Caroline Maher; From Egyptian Taekwondo Champ to a Member of Parliament
Caroline Maher, 34 and based in Cairo, is a former professional taekwondo artist and current member of the Egyptian Parliament. She is a member of the 2015 class of the U.S. Department of State and espnW’s Global Sports Mentoring Program (GSMP).
Over the course of my amateur and professional taekwondo career, I earned more than 130 medals in 40 countries, competing in national, regional and international events. At the height of my career, I was ranked No. 3 overall in my weight class by the World Taekwondo Federation (WTF). In 2013, I became the first woman of Arab, Egyptian and African descent to be inducted into the Taekwondo Hall of Fame.
Looking back at my accolades, you might think I had it all. But as an Egyptian paving the way for women athletes like myself, especially in a male-dominated sport, the journey was not always easy.
When I first got hooked on taekwondo, I was 10. At the sports club in my neighborhood, I would watch an older girl practice taekwondo with a team. And I thought, “I want to be like her.

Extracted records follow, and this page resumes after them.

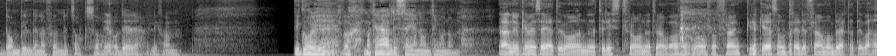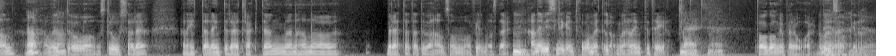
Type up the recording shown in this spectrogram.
de bilderna funnits också. Ja. Och det är liksom... Det går ju, man kan ju aldrig säga någonting om dem. Ja, nu kan vi säga att det var en eh, turist från, jag tror han var, han var från Frankrike som trädde fram och berättade att det var han. Ja, Han var ja. ute och strosade. Han hittade inte där trakten men han har berättat att det var han som har filmats där. Mm. Han är visserligen två meter lång men han är inte tre. Nej, nej. Par gånger per år, de det här gör- sakerna. det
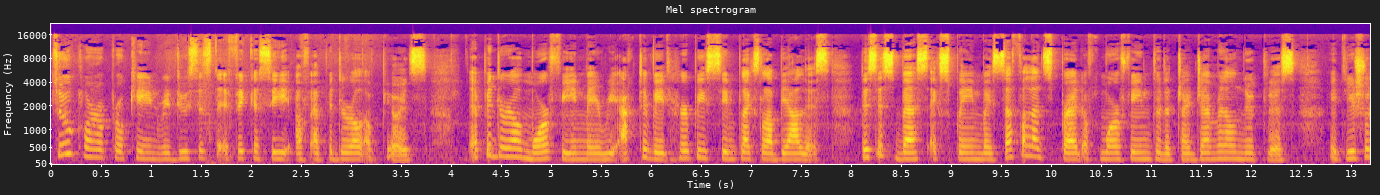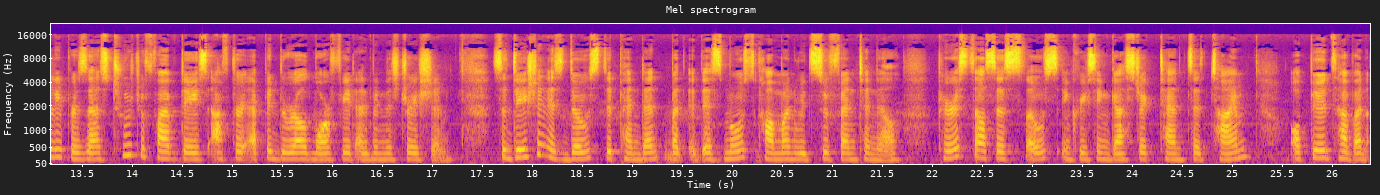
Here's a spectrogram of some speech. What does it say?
2-chloroprocaine reduces the efficacy of epidural opioids. Epidural morphine may reactivate herpes simplex labialis. This is best explained by cephalad spread of morphine to the trigeminal nucleus. It usually presents 2 to 5 days after epidural morphine administration. Sedation is dose dependent, but it is most common with sufentanil. Peristalsis slows, increasing gastric transit time. Opioids have an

I want to do what she’s doing.” Shortly thereafter, I joined the team. Back then, it was rare to see girls in a sport that was deemed “aggressive,” but my parents have always encouraged and supported me.
At first, I would get beat up pretty hard. But it made me stronger. It made me tougher. It gave me the drive that I needed to keep practicing. And above all else, I just wanted to beat the girl who I had watched from the sidelines. I had that target in mind from day one, and I wasn’t going to stop until I did. I eventually beat her, and then set my sights on bigger and better competition, traveling around the world and competing at the highest level in the WTF.
This drive has been in me throughout my career. And it’s the reason I kept pushing to be the best. It’s also the reason I never listened to murmurs that a girl shouldn’t be competing in this “aggressive” sport. But beyond that, it’s also the reason that I didn’t let an incident in 2011 end my career.
I’ll always remember it vividly. It’s hard not to.
Nine years ago, I was unexpectedly under investigation for suspected use of performance-enhancing drugs. As a professional athlete, I was accustomed to drug testing. It was part of the process. The World Anti-Doping Agency regularly asks for samples from athletes. I provided the necessary tests. I knew I was clean, like always. But, months later —which felt like a lifetime — the Egyptian Taekwondo Federation (ETF) and WTF told me my results were positive.
“It’s not true. This is impossible,” I remember saying. There was no way my test could come back positive.
Six months later, the WTF banned me for two years. I felt as if the world fell out from underneath me. I didn’t have the opportunity to defend myself or plead my case. Under the World Anti-Doping Code, I have the right to be provided sample lab results, the opportunity to test my sample and the right to a hearing and to challenge the WTF’s evidence. After talking to my parents, who I knew would support me, I had to take matters into my own hands.
Eighteen days after the WTF suspended me, I cold-called one of the best lawyers I could find in the United States — Paul Greene — who has worked with Olympic athletes such as Michael Phelps. Under Court of Arbitration for Sports (CAS) rules, an appeal must be filed within 21 days, so I had to act fast. I told him I had been found guilty of doping by the international agency governing my sport without a reliable drug test or hearing. It didn’t take long for Greene to see through the WTF’s case.
We appealed it to the CAS in Switzerland in the summer of 2011. During that process, it was determined that my lab samples were manipulated during the original testing process and as a result, were deemed unreliable evidence. The court ordered the taekwondo organization to lift its punishment and pay me $20,000 (for litigation fees) — the highest compensation ever paid for this type of case.
I never felt more relieved in my life.
After that incident, I competed for five years before officially retiring. It was time to use my experience as a professional athlete to help others. And in December 2015, President Abdel Fattah el-Sisi appointed me to the Egyptian Parliament. I became its youngest member at age 29.
I’ll never forget that feeling of not having the opportunity to defend myself and then having to pursue justice on my own.
In my role with Parliament, one duty is dedicated to laws and policies related to the rights of athletes like me. I have proposed the creation of a unit under the ministry of youth and sports that specializes in protecting Egyptian athletes who need representation.
As sports become more popular in Egypt, especially for women, I want to ensure that everyone is given a fair opportunity. Whether I’m working with athletes, women, children, orphans, elderly or people with disabilities, I want to protect their rights.
To become successful in life, in any field, you need to dedicate time and effort. But beyond that, you need to fight to achieve your dreams. It’s not easy, but it’s not impossible. I’m proof of that. I want to help others achieve their dreams.